How to Talk about President Trump?
By Eric Segall
No President in my lifetime (probably ever) has caused as much consternation and soaring negative rhetoric as Donald Trump (and for good reason). Sure, I remember my parents' friends saying that if “Tricky Dick” wins they were going to move out of the country, but times were different then (no cable television or social media). I also do not think either President George W. Bush or President Obama (though it is an intuition not a conclusion based on data) triggered the same level of nasty, name-calling among folks as does Trump (leaving out the fringe right for Obama).
Professor Laurence Tribe, perhaps the leading constitutional scholar of our generation, has repeatedly leveled personal insults at Trump on Twitter. He has called him "the violator-in-chief," said Trump has had a "criminal career," and labeled him "a putz." Last Friday, on the Bill Maher show, my close friend and radio host Pete Dominick called Trump a motherf#cker.

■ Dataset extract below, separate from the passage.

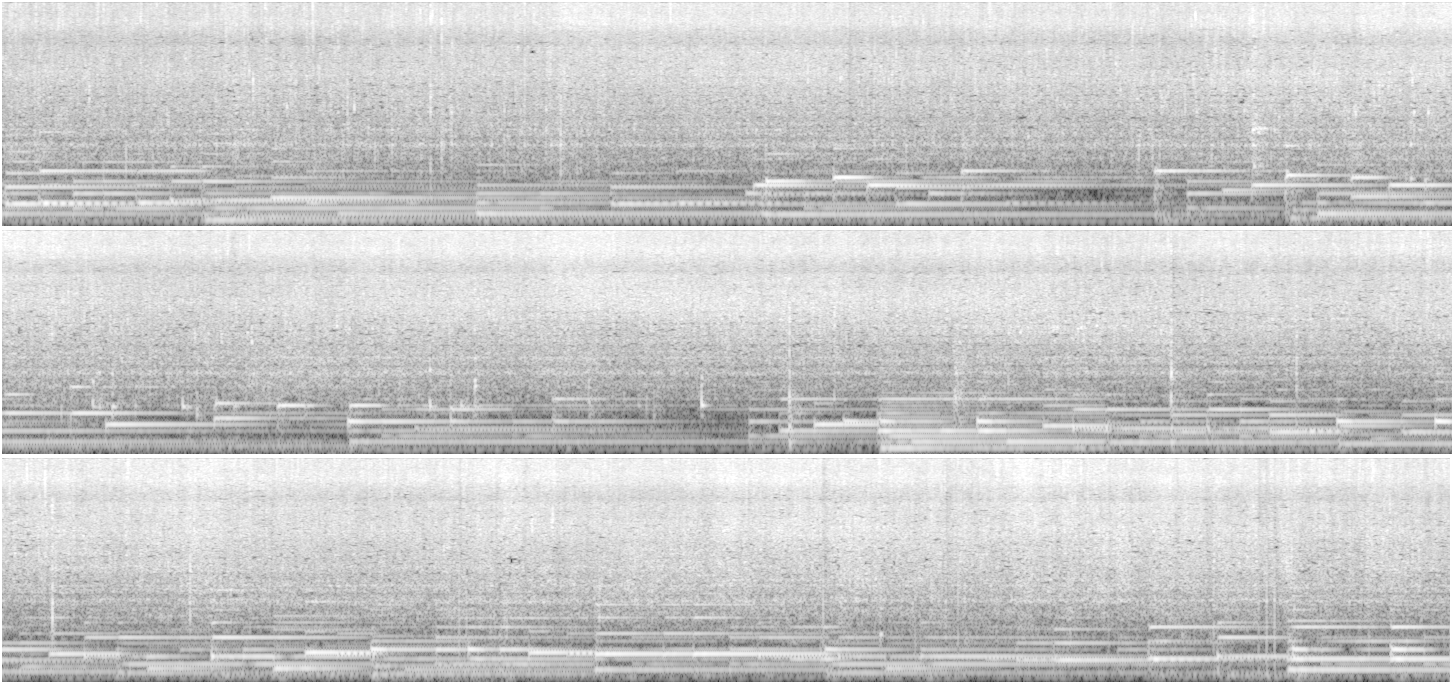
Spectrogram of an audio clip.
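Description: Squid, sliced garlic and chili sizzling in olive oil in a non-stick pan while being stirred with a wooden spatula. Background music of slow, held notes plays over it.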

There has been no controversy about the remark, and Pete’s timing and the context triggered laughter and applause from the overwhelmingly liberal audience. I have also resorted to vulgar name calling both on the radio and in print.
Yet, as much as I despise Trump, there is something unsettling about possibly disrespecting the office of the Presidency this way. How should we talk about a President as awful as Trump? I have no answers, but a few preliminary thoughts.

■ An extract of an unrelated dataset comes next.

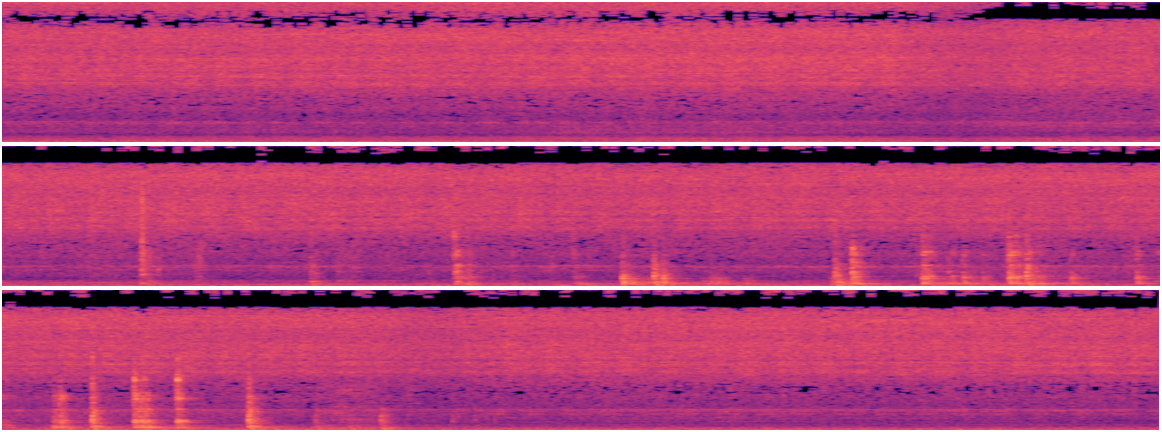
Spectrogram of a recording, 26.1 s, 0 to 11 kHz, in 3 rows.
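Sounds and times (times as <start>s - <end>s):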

It is possible that Trump’s behavior is so uniquely beyond the pale that normal rules do not apply. His tweets, insults, and erratic decision-making provide a license for a certain form of rhetoric that heretofore would have been unacceptable. In other words, this is a one-time-only pass because Trump is so coarse, unfit, and unqualified to be President.

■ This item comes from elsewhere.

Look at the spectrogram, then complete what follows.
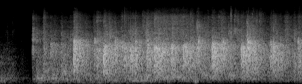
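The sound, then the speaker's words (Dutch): An audience bursts into applause for themselves after a brief silence, a dense, steady wash of many hands clapping at once, loud and sustained for about three seconds with no talking. “Dus eh, applaus voor jezelf.”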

There are plausible objections, however, to those justifications. First, millions of Americans disagree with that assessment. Are we disrespecting them by using such extreme and personal rhetoric?
Second, no matter how awful the person is who holds the office, isn't the office the same? Is there a line beyond which reasonable people should not cross simply because of the nature of the Office?
Third, there may be no going back. Future Presidents will of course engender great opposition. Do we want to legitimize the type of nasty and personal name-calling that we see on a daily basis from Trump opponents?
Finally, and this point is somewhat separate, do personal attacks actually help our societal debate about the Presidency? Does Pete's use of mother#cker on Bill Maher damage his credibility to opine in the future about real policy questions raised by the President? For better or for worse, I think Tribe's reputation has, for some law professors on Twitter, been damaged by his relentless personal attacks on the President. At the same time, perhaps Tribe's standing with others has been enhanced by his willingness to put his own scholarly reputation on the line to combat a unique threat to constitutional democracy in the United States. I am not taking sides, just making an observation.
I don't have good answers to any of these questions. My intuition is that for many of us, we have turned personal as a coping mechanism. I wake up every morning in stunned disbelief that this man is the President, and that he is uniquely awful when it comes to the 45 men who have been Presidents of the United States. He is indeed deserving of the harsh personal rhetoric, and if using such language gets us through the day, that is on him not us.
But I am not sure.